[Recorded data]
* * * * * * * * *
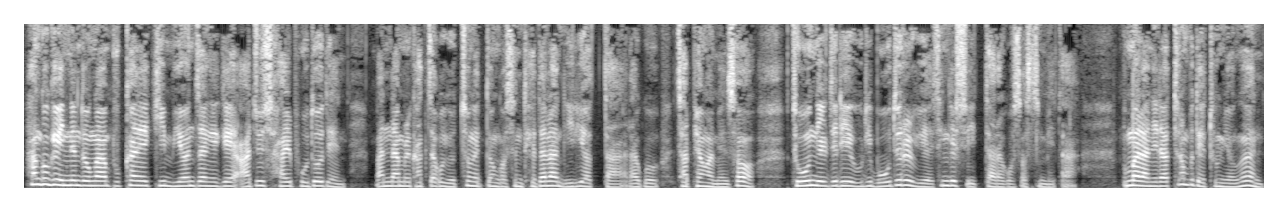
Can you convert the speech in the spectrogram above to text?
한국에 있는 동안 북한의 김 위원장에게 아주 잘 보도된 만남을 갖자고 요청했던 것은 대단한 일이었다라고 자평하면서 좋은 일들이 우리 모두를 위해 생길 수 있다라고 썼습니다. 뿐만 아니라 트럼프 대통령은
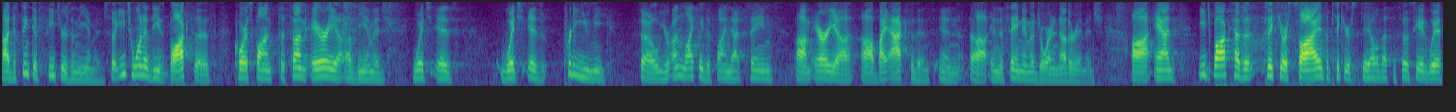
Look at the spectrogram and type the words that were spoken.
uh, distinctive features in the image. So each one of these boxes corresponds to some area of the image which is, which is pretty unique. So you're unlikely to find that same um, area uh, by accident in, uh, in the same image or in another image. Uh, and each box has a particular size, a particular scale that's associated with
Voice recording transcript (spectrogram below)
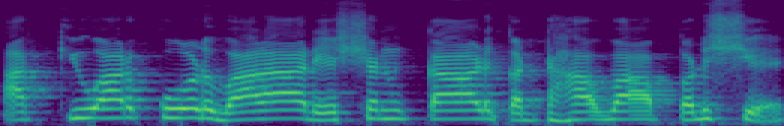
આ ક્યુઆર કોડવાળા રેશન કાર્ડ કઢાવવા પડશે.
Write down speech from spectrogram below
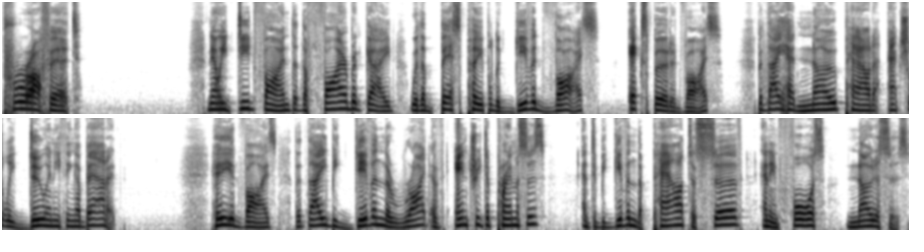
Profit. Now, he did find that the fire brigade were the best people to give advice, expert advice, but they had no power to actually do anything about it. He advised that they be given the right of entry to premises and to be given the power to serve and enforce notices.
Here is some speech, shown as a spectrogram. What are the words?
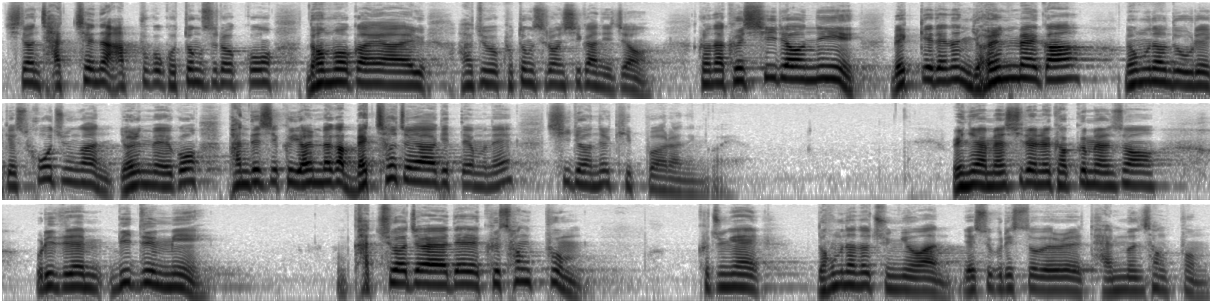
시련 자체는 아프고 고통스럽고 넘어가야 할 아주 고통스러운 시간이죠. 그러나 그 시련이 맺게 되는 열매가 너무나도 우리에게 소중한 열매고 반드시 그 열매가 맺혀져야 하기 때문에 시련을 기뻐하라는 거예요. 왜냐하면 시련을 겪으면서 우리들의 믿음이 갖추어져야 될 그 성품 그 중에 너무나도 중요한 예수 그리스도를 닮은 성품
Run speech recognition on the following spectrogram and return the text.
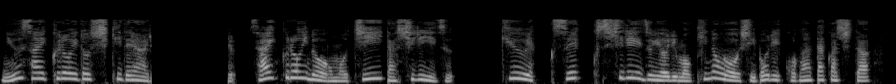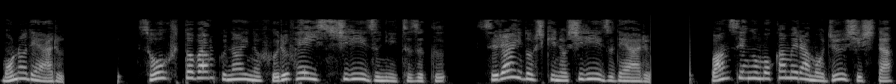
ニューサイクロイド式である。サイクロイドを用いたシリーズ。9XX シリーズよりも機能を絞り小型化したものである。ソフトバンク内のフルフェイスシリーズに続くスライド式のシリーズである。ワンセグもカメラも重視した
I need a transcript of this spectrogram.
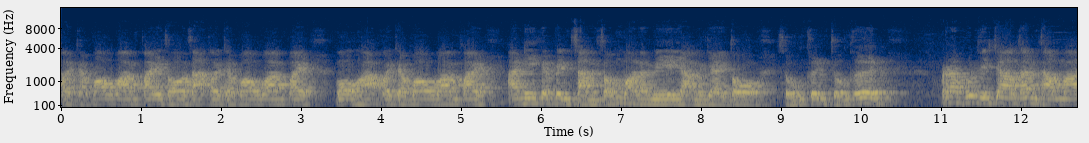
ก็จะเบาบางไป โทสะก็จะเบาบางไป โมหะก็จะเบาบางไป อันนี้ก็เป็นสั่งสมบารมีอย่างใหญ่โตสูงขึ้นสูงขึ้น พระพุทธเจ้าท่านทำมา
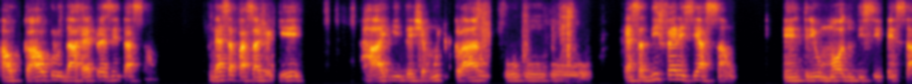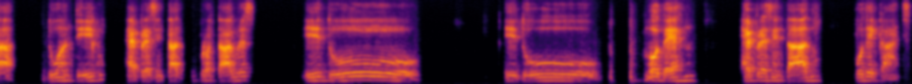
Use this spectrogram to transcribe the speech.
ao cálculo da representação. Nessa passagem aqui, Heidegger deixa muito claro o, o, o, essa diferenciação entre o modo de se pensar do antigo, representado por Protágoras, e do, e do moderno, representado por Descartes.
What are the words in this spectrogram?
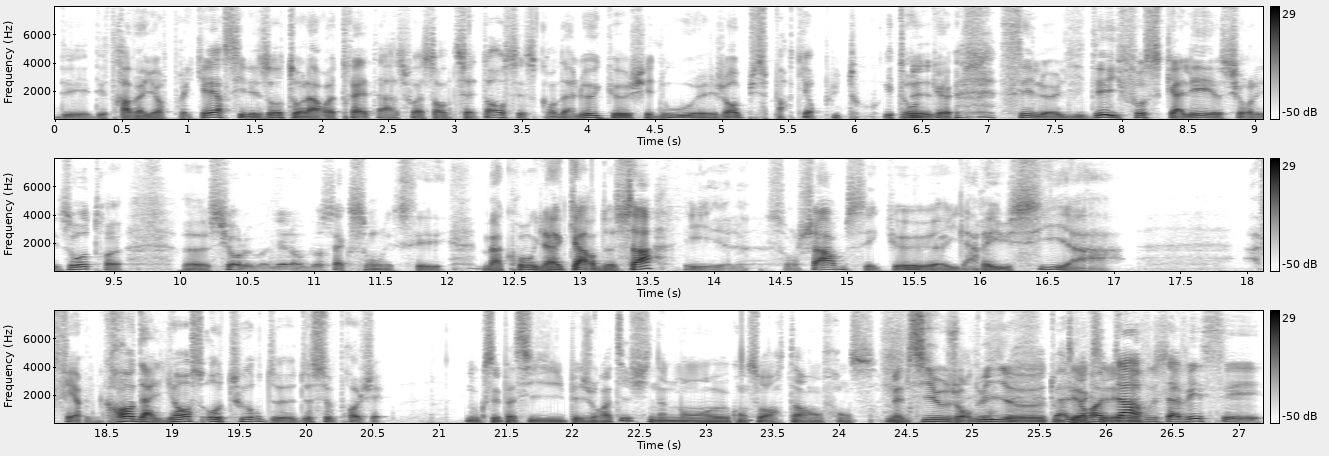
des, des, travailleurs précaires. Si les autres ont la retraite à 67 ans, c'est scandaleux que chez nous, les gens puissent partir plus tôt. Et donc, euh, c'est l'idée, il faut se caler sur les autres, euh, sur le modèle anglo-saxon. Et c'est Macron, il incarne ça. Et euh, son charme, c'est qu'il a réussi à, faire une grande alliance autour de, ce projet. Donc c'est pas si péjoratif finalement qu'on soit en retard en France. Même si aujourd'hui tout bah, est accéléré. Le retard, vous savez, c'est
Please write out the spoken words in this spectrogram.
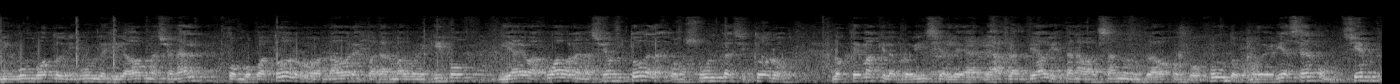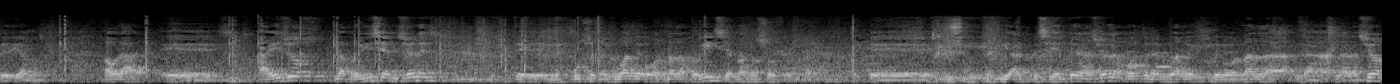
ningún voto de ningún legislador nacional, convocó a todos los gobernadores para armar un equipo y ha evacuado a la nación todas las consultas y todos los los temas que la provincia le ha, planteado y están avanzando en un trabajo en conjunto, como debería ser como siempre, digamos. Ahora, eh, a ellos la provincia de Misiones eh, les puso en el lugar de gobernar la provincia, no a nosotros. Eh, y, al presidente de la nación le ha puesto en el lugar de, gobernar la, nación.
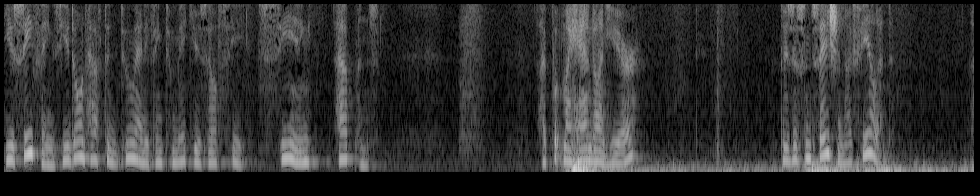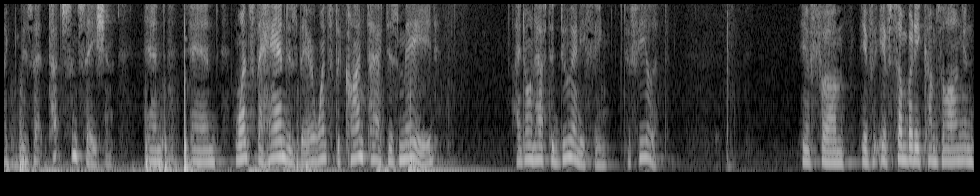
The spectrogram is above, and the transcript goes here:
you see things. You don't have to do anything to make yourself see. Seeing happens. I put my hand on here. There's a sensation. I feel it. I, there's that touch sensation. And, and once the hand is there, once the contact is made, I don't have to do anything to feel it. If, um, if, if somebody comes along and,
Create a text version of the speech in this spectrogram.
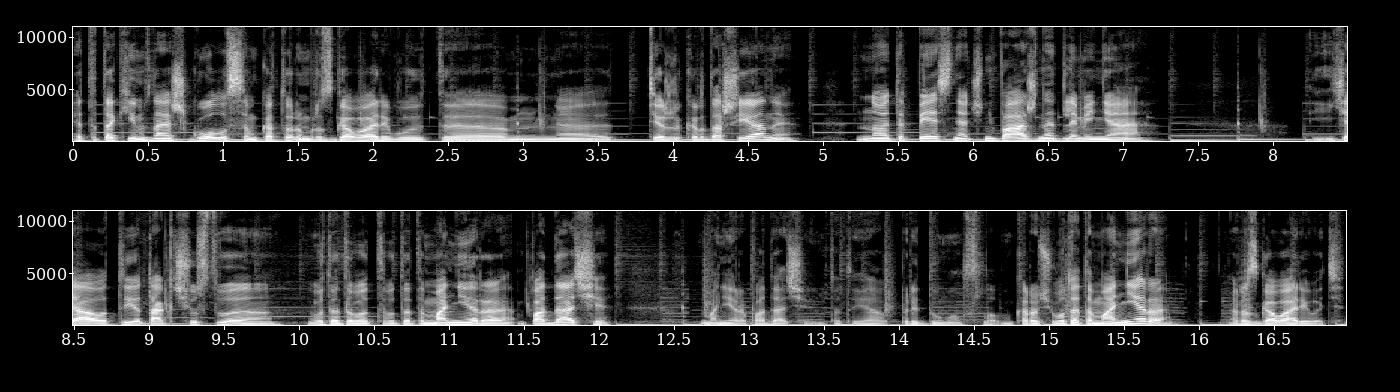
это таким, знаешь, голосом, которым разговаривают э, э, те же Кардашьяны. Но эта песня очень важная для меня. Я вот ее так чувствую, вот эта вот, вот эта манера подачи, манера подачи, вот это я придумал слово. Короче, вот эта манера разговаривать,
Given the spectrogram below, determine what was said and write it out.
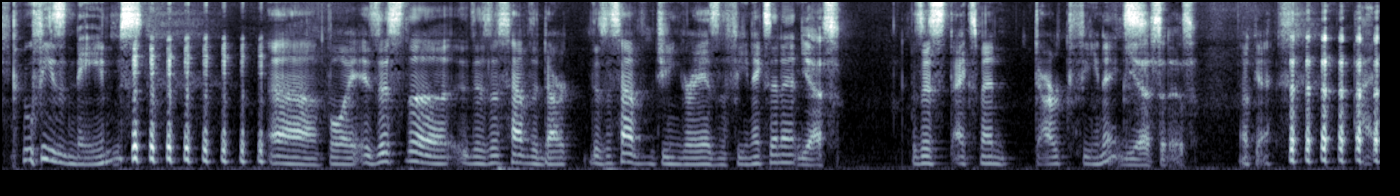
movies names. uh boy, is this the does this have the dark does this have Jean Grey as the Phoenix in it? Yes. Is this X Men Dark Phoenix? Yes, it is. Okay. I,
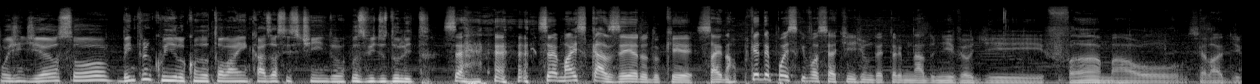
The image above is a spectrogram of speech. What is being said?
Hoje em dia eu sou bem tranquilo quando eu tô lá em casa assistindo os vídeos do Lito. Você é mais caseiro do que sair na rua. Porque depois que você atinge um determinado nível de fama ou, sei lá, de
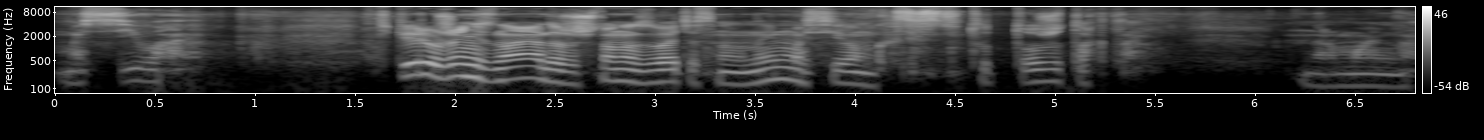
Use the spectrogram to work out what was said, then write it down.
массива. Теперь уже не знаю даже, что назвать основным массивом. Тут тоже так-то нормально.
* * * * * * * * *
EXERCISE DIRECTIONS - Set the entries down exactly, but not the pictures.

ANSWER SECTION -
Can you convert the speech in the spectrogram above to text?
한국에 있는 동안 북한의 김 위원장에게 아주 잘 보도된 만남을 갖자고 요청했던 것은 대단한 일이었다라고 자평하면서 좋은 일들이 우리 모두를 위해 생길 수 있다라고 썼습니다. 뿐만 아니라 트럼프 대통령은
Look at the spectrogram and type the words that were spoken.
uh, distinctive features in the image. So each one of these boxes corresponds to some area of the image which is, which is pretty unique. So you're unlikely to find that same um, area uh, by accident in, uh, in the same image or in another image. Uh, and each box has a particular size, a particular scale that's associated with
Voice recording transcript (spectrogram below)
આ ક્યુઆર કોડવાળા રેશન કાર્ડ કઢાવવા પડશે.
Write down speech from spectrogram below
Profit. Now, he did find that the fire brigade were the best people to give advice, expert advice, but they had no power to actually do anything about it. He advised that they be given the right of entry to premises and to be given the power to serve and enforce notices.
Here is some speech, shown as a spectrogram. What are the words?
시련 자체는 아프고 고통스럽고 넘어가야 할 아주 고통스러운 시간이죠. 그러나 그 시련이 맺게 되는 열매가 너무나도 우리에게 소중한 열매고 반드시 그 열매가 맺혀져야 하기 때문에 시련을 기뻐하라는 거예요. 왜냐하면 시련을 겪으면서 우리들의 믿음이 갖추어져야 될 그 성품 그 중에 너무나도 중요한 예수 그리스도를 닮은 성품
Run speech recognition on the following spectrogram and return the text.
ニューサイクロイド式である。サイクロイドを用いたシリーズ。9XX シリーズよりも機能を絞り小型化したものである。ソフトバンク内のフルフェイスシリーズに続くスライド式のシリーズである。ワンセグもカメラも重視した
I need a transcript of this spectrogram.
ก็จะเบาบางไป โทสะก็จะเบาบางไป โมหะก็จะเบาบางไป อันนี้ก็เป็นสั่งสมบารมีอย่างใหญ่โตสูงขึ้นสูงขึ้น พระพุทธเจ้าท่านทำมา
Use this spectrogram to transcribe the speech.
ao cálculo da representação. Nessa passagem aqui, Heidegger deixa muito claro o, o, o, essa diferenciação entre o modo de se pensar do antigo, representado por Protágoras, e do, e do moderno, representado por Descartes.
What are the words in this spectrogram?
des, des, travailleurs précaires. Si les autres ont la retraite à 67 ans, c'est scandaleux que chez nous, les gens puissent partir plus tôt. Et donc, euh, c'est l'idée, il faut se caler sur les autres, euh, sur le modèle anglo-saxon. Et c'est Macron, il incarne ça. Et euh, son charme, c'est qu'il a réussi à, faire une grande alliance autour de, ce projet. Donc c'est pas si péjoratif finalement qu'on soit en retard en France. Même si aujourd'hui tout bah, est accéléré. Le retard, vous savez, c'est
Please write out the spoken words in this spectrogram.
ningún voto de ningún legislador nacional, convocó a todos los gobernadores para armar un equipo y ha evacuado a la nación todas las consultas y todos los los temas que la provincia le ha, planteado y están avanzando en un trabajo en conjunto, como debería ser como siempre, digamos. Ahora, eh, a ellos la provincia de Misiones eh, les puso en el lugar de gobernar la provincia, no a nosotros. Eh, y, al presidente de la nación le ha puesto en el lugar de, gobernar la, nación.
The spectrogram is above, and the transcript goes here:
you see things. You don't have to do anything to make yourself see. Seeing happens. I put my hand on here. There's a sensation. I feel it. I, there's that touch sensation. And, and once the hand is there, once the contact is made, I don't have to do anything to feel it. If, um, if, if somebody comes along and,
Create a text version of the speech in this spectrogram.
это таким, знаешь, голосом, которым разговаривают э, э, те же Кардашьяны. Но эта песня очень важная для меня. Я вот ее так чувствую, вот эта вот, вот эта манера подачи, манера подачи, вот это я придумал слово. Короче, вот эта манера разговаривать,
Given the spectrogram below, determine what was said and write it out.
movies names. uh boy, is this the does this have the dark does this have Jean Grey as the Phoenix in it? Yes. Is this X Men Dark Phoenix? Yes, it is. Okay. I,
The image above is a spectrogram of speech. What is being said?
Hoje em dia eu sou bem tranquilo quando eu tô lá em casa assistindo os vídeos do Lito. Você é mais caseiro do que sair na rua. Porque depois que você atinge um determinado nível de fama ou, sei lá, de
Use the spectrogram to work out what was said, then write it down.
массива. Теперь уже не знаю даже, что назвать основным массивом. Тут тоже так-то нормально.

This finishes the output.